SOURCE RECORDS Start Marker

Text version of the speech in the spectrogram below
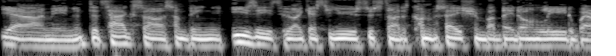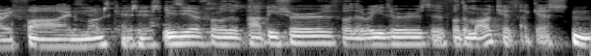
Yeah, I mean, the tags are something easy to, I guess, use to start a conversation, but they don't lead very far in most cases. Easier for the publishers, for the readers, for the market, I guess. Hmm.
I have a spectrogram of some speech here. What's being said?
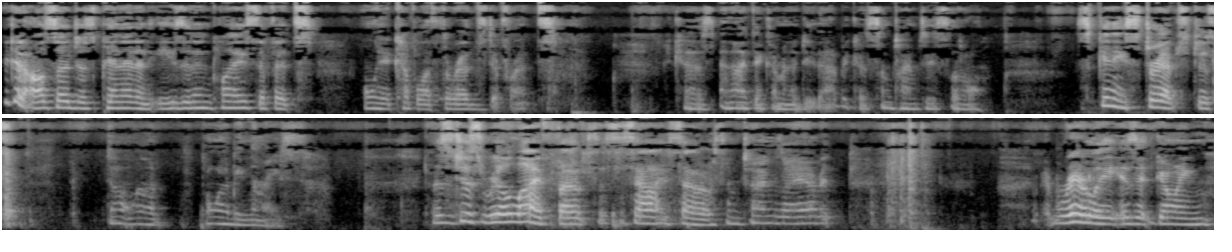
You could also just pin it and ease it in place if it's only a couple of threads difference. Because, and I think I'm going to do that because sometimes these little skinny strips just don't want to don't want to be nice. This is just real life, folks. This is how I sew. Sometimes I have it, rarely is it going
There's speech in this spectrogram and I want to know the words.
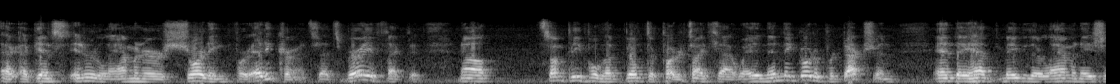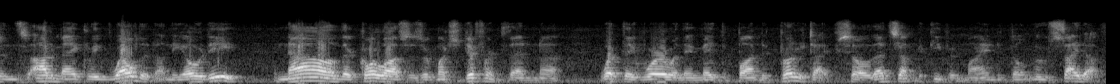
against interlaminar shorting for eddy currents. That's very effective. Now, some people have built their prototypes that way, and then they go to production and they have maybe their laminations automatically welded on the OD. Now their core losses are much different than uh, what they were when they made the bonded prototype. So that's something to keep in mind and don't lose sight of.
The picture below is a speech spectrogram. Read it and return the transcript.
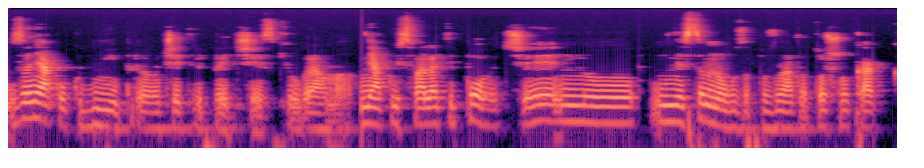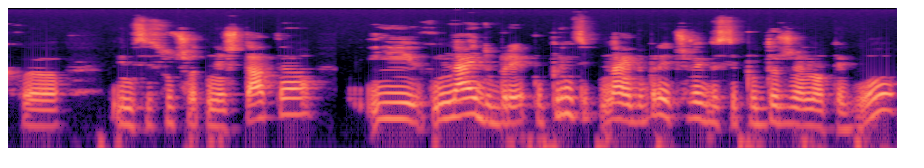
за няколко дни, примерно 4, 5, 6 кг. Някои свалят и повече, но не съм много запозната точно как им се случват нещата. И най-добре, по принцип най-добре е човек да се поддържа едно тегло.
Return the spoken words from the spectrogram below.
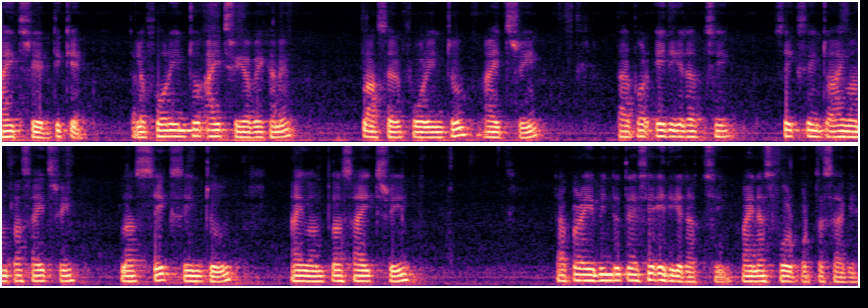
আই থ্রি এর দিকে। তাহলে ফোর ইন্টু আই থ্রি হবে এখানে প্লাসের ফোর ইন্টু আই থ্রি তারপর এইদিকে যাচ্ছি six into I one plus I three plus six into I one plus I three তারপর এই বিন্দুতে এসে এদিকে যাচ্ছি মাইনাস ফোর পড়তেছে আগে।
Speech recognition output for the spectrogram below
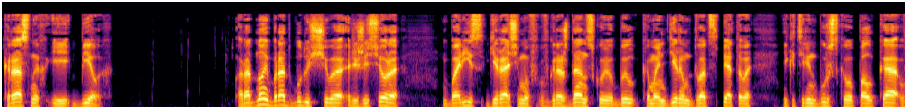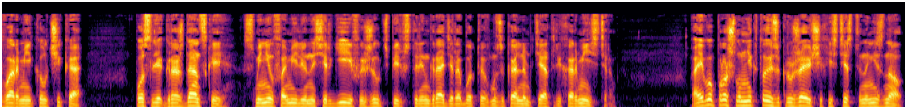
красных и белых. Родной брат будущего режиссера – Борис Герасимов в гражданскую был командиром 25-го Екатеринбургского полка в армии Колчака. После гражданской сменил фамилию на Сергеев и жил теперь в Сталинграде, работая в музыкальном театре хормейстером. О его прошлом никто из окружающих, естественно, не знал.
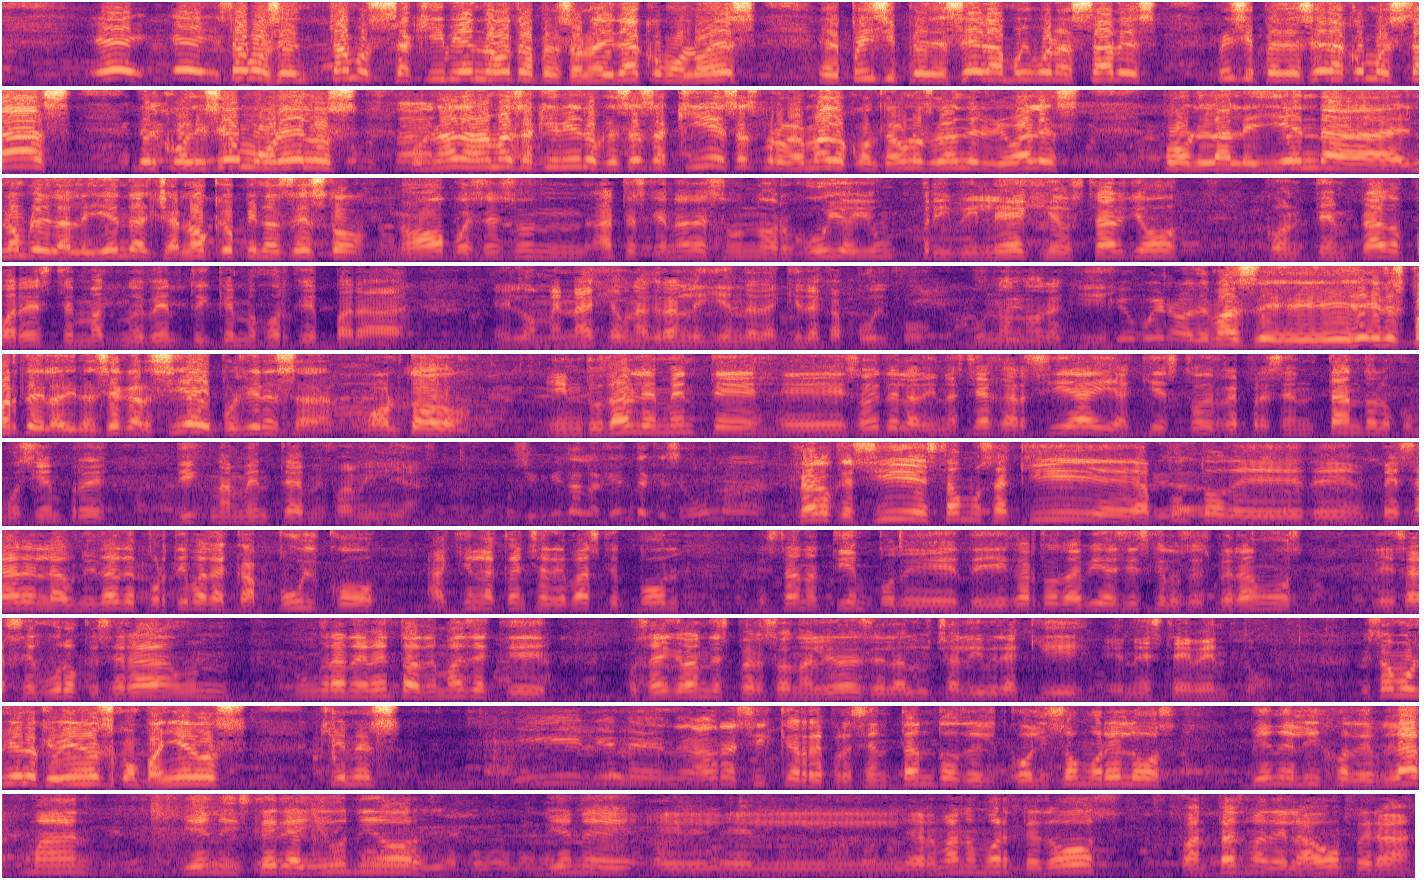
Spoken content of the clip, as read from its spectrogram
estamos, estamos aquí viendo otra personalidad como lo es el Príncipe de Seda. Muy buenas tardes. Príncipe de Seda, ¿cómo estás? Del Coliseo Morelos. Pues nada, nada más aquí viendo que estás aquí, estás programado contra unos grandes rivales por la leyenda, el nombre de la leyenda, el Chanó. ¿Qué opinas de esto? No, pues es un, antes que nada es un orgullo y un privilegio estar yo contemplado para este magno evento y qué mejor que para el homenaje a una gran leyenda de aquí de Acapulco. Un honor aquí. Qué bueno, además eh, eres parte de la dinastía García y pues vienes a, con todo. Indudablemente eh, soy de la dinastía García y aquí estoy representándolo como siempre dignamente a mi familia. Pues invita a la gente a que se una. Claro que sí, estamos aquí eh, a punto de, empezar en la unidad deportiva de Acapulco, aquí en la cancha de básquetbol. Están a tiempo de, llegar todavía, así es que los esperamos. Les aseguro que será un, un gran evento, además de que pues hay grandes personalidades de la lucha libre aquí en este evento. Estamos viendo que vienen los compañeros, ¿quiénes? Sí, vienen ahora sí que representando del Colisón Morelos, viene el hijo de Blackman, viene Histeria Junior, viene el, hermano Muerte 2, Fantasma de la Ópera.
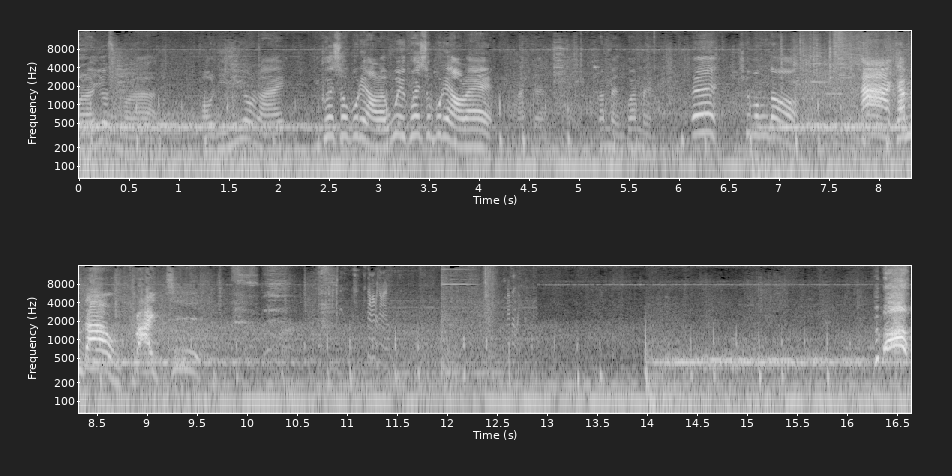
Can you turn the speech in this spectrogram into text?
么了？又怎么了？哦，你们又来，你快受不了了，我也快受不了嘞！关灯，关门，关门。哎，秋梦豆，啊，看不到，白痴！啊！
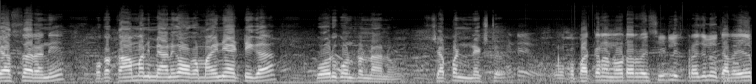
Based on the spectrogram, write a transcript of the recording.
చేస్తారని ఒక కామన్ మ్యాన్గా ఒక మైనార్టీగా కోరుకుంటున్నాను. చెప్పండి నెక్స్ట్ అంటే ఒక పక్కన నూట అరవై సీట్లు ప్రజలు గత ఐదు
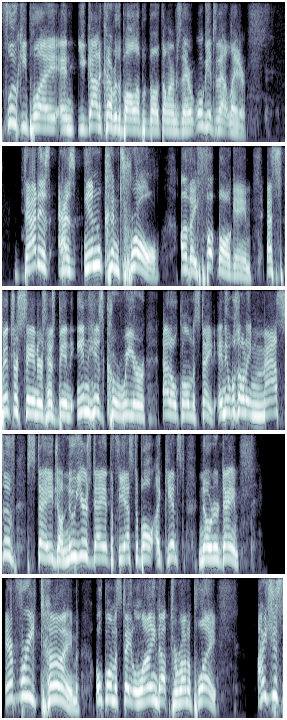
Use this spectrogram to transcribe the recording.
fluky play, and you got to cover the ball up with both arms there. We'll get to that later. That is as in control of a football game as Spencer Sanders has been in his career at Oklahoma State. And it was on a massive stage on New Year's Day at the Fiesta Bowl against Notre Dame. Every time Oklahoma State lined up to run a play, I just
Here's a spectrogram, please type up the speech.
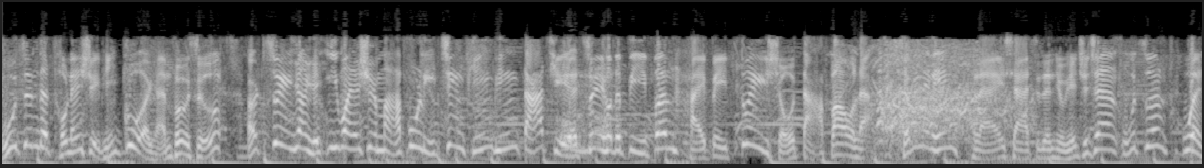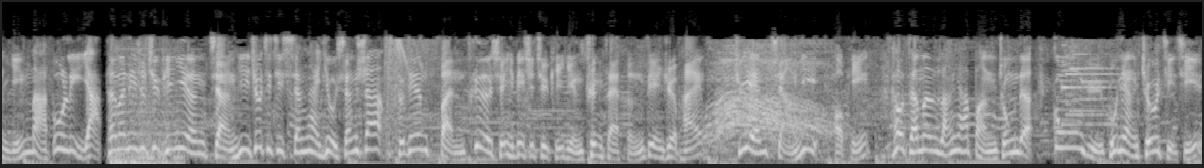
吴尊的投篮水平果然不俗，而最让人意外的是，马布里竟频频打铁，最后的比分还被对手打爆了。小兵点评，来下次的纽约之战，吴尊稳赢马布里呀。台湾电视剧皮影讲一周七七相爱又相杀。昨天反特悬疑电视剧《皮影》正在横店热拍，主演蒋毅好评，还有咱们琅琊榜中的宫羽姑娘周琪琪，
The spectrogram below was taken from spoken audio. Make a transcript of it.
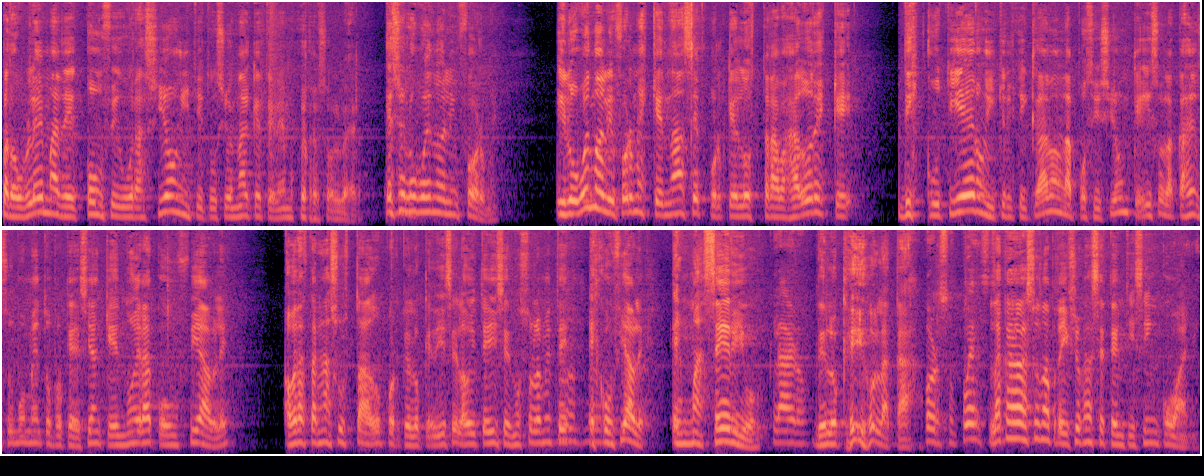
problema de configuración institucional que tenemos que resolver. Eso es lo bueno del informe. Y lo bueno del informe es que nace porque los trabajadores que discutieron y criticaron la posición que hizo la caja en su momento porque decían que no era confiable, ahora están asustados porque lo que dice la OIT dice no solamente es confiable, es más serio claro. de lo que dijo la caja. Por supuesto. La caja hace una predicción a 75 años.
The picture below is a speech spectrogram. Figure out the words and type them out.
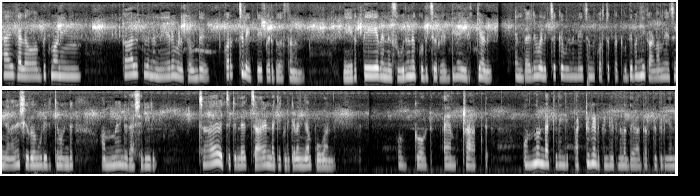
ഹായ് ഹലോ ഗുഡ് മോർണിംഗ് കാലത്ത് തന്നെ നേരം വെളുത്തോണ്ട് കുറച്ച് ലേറ്റായി ഒരു ദിവസമാണ്. നേരത്തെ തന്നെ സൂര്യനെ കുതിച്ച് റെഡിയായി ഇരിക്കുകയാണ് എന്തായാലും വെളിച്ചൊക്കെ വീണിന്റെ വെച്ചൊന്ന് കുറച്ച് പ്രകൃതി ഭംഗി കാണാമെന്ന് വെച്ചാൽ ഞാനും ഷിറുവും കൂടി ഇരിക്കുന്നുണ്ട് അമ്മേന്റെ ഒരു അശരീരി. ചായ വെച്ചിട്ടില്ല ചായ ഉണ്ടാക്കി കുടിക്കണം ഞാൻ പോവാണ് ഓ ഗോഡ് ഐ ആം ട്രാപ്ഡ് ഒന്നും ഉണ്ടാക്കിയില്ലെങ്കിൽ പട്ടിണി എടുക്കേണ്ടി വരുന്നുള്ള യാഥാർത്ഥ്യത്തിൽ ഞാൻ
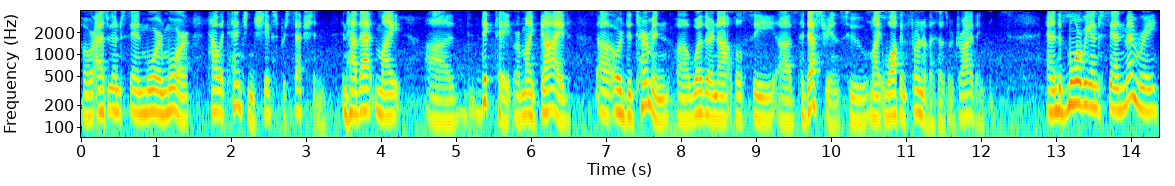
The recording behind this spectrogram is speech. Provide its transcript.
or as we understand more and more, how attention shapes perception and how that might uh, dictate or might guide uh, or determine uh, whether or not we'll see pedestrians who might walk in front of us as we're driving. And the more we understand memory,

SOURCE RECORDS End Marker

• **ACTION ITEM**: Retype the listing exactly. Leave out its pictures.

• **EXPECTED ANSWER**:
Text version of the speech in the spectrogram below
Yeah, I mean, the tags are something easy to, I guess, use to start a conversation, but they don't lead very far in most cases. Easier for the publishers, for the readers, for the market, I guess. Hmm.
I have a spectrogram of some speech here. What's being said?
You could also just pin it and ease it in place if it's only a couple of threads difference. Because, and I think I'm going to do that because sometimes these little skinny strips just don't want to don't want to be nice. This is just real life, folks. This is how I sew. Sometimes I have it, rarely is it going
There's speech in this spectrogram and I want to know the words.
against interlaminar shorting for eddy currents. That's very effective. Now, some people have built their prototypes that way, and then they go to production and they have maybe their laminations automatically welded on the OD. Now their core losses are much different than uh, what they were when they made the bonded prototype. So that's something to keep in mind and don't lose sight of.
The picture below is a speech spectrogram. Read it and return the transcript.
за няколко дни, примерно 4, 5, 6 кг. Някои свалят и повече, но не съм много запозната точно как им се случват нещата. И най-добре, по принцип най-добре е човек да се поддържа едно тегло.
Return the spoken words from the spectrogram below.
আই থ্রি এর দিকে। তাহলে ফোর ইন্টু আই থ্রি হবে এখানে প্লাসের ফোর ইন্টু আই থ্রি তারপর এইদিকে যাচ্ছি six into I one plus I three plus six into I one plus I three তারপর এই বিন্দুতে এসে এদিকে যাচ্ছি মাইনাস ফোর পড়তেছে আগে।
Speech recognition output for the spectrogram below
красных и белых. Родной брат будущего режиссера – Борис Герасимов в гражданскую был командиром 25-го Екатеринбургского полка в армии Колчака. После гражданской сменил фамилию на Сергеев и жил теперь в Сталинграде, работая в музыкальном театре хормейстером. О его прошлом никто из окружающих, естественно, не знал.
Spoken content of the clip, as read from its spectrogram
estamos, estamos aquí viendo otra personalidad como lo es el Príncipe de Seda. Muy buenas tardes. Príncipe de Seda, ¿cómo estás? Del Coliseo Morelos. Pues nada, nada más aquí viendo que estás aquí, estás programado contra unos grandes rivales por la leyenda, el nombre de la leyenda, el Chanó. ¿Qué opinas de esto? No, pues es un, antes que nada es un orgullo y un privilegio estar yo contemplado para este magno evento y qué mejor que para el homenaje a una gran leyenda de aquí de Acapulco. Un honor aquí. Qué bueno, además eh, eres parte de la dinastía García y pues vienes a, con todo. Indudablemente eh, soy de la dinastía García y aquí estoy representándolo como siempre dignamente a mi familia. Pues invita a la gente a que se una. Claro que sí, estamos aquí eh, a punto de, empezar en la unidad deportiva de Acapulco, aquí en la cancha de básquetbol. Están a tiempo de, llegar todavía, así es que los esperamos. Les aseguro que será un, un gran evento, además de que pues hay grandes personalidades de la lucha libre aquí en este evento. Estamos viendo que vienen los compañeros, ¿quiénes? Sí, vienen ahora sí que representando del Colisón Morelos, viene el hijo de Blackman, viene Histeria Junior, viene el, hermano Muerte 2, Fantasma de la Ópera.
Can you turn the speech in this spectrogram into text?
么了？又怎么了？哦，你们又来，你快受不了了，我也快受不了嘞！关灯，关门，关门。哎，秋梦豆，啊，看不到，白痴！啊！
Based on the spectrogram, write a transcript of the recording.
చేస్తారని ఒక కామన్ మ్యాన్గా ఒక మైనార్టీగా కోరుకుంటున్నాను. చెప్పండి నెక్స్ట్ అంటే ఒక పక్కన నూట అరవై సీట్లు ప్రజలు గత ఐదు
Use this spectrogram to transcribe the recording.
fluky play, and you got to cover the ball up with both arms there. We'll get to that later. That is as in control of a football game as Spencer Sanders has been in his career at Oklahoma State. And it was on a massive stage on New Year's Day at the Fiesta Bowl against Notre Dame. Every time Oklahoma State lined up to run a play, I just
Here's a spectrogram, please type up the speech.
吴尊的投篮水平果然不俗，而最让人意外的是，马布里竟频频打铁，最后的比分还被对手打爆了。小兵点评，来下次的纽约之战，吴尊稳赢马布里呀。台湾电视剧皮影讲一周七七相爱又相杀。昨天反特悬疑电视剧《皮影》正在横店热拍，主演蒋毅好评，还有咱们琅琊榜中的宫羽姑娘周琪琪，
The spectrogram below was taken from spoken audio. Make a transcript of it.
problema de configuración institucional que tenemos que resolver. Eso es lo bueno del informe. Y lo bueno del informe es que nace porque los trabajadores que discutieron y criticaron la posición que hizo la caja en su momento porque decían que no era confiable, ahora están asustados porque lo que dice la OIT dice no solamente es confiable, es más serio claro. de lo que dijo la caja. Por supuesto. La caja hace una predicción a 75 años.
The picture below is a speech spectrogram. Figure out the words and type them out.
ഹായ് ഹലോ ഗുഡ് മോർണിംഗ് കാലത്ത് തന്നെ നേരം വെളുത്തോണ്ട് കുറച്ച് ലേറ്റായി ഒരു ദിവസമാണ്. നേരത്തെ തന്നെ സൂര്യനെ കുതിച്ച് റെഡിയായി ഇരിക്കുകയാണ് എന്തായാലും വെളിച്ചൊക്കെ വീണിന്റെ വെച്ചൊന്ന് കുറച്ച് പ്രകൃതി ഭംഗി കാണാമെന്ന് വെച്ചാൽ ഞാനും ഷിറുവും കൂടി ഇരിക്കുന്നുണ്ട് അമ്മേന്റെ ഒരു അശരീരി. ചായ വെച്ചിട്ടില്ല ചായ ഉണ്ടാക്കി കുടിക്കണം ഞാൻ പോവാണ് ഓ ഗോഡ് ഐ ആം ട്രാപ്ഡ് ഒന്നും ഉണ്ടാക്കിയില്ലെങ്കിൽ പട്ടിണി എടുക്കേണ്ടി വരുന്നുള്ള യാഥാർത്ഥ്യത്തിൽ ഞാൻ
The recording behind this spectrogram is speech. Provide its transcript.
or as we understand more and more, how attention shapes perception and how that might uh, dictate or might guide uh, or determine uh, whether or not we'll see pedestrians who might walk in front of us as we're driving. And the more we understand memory,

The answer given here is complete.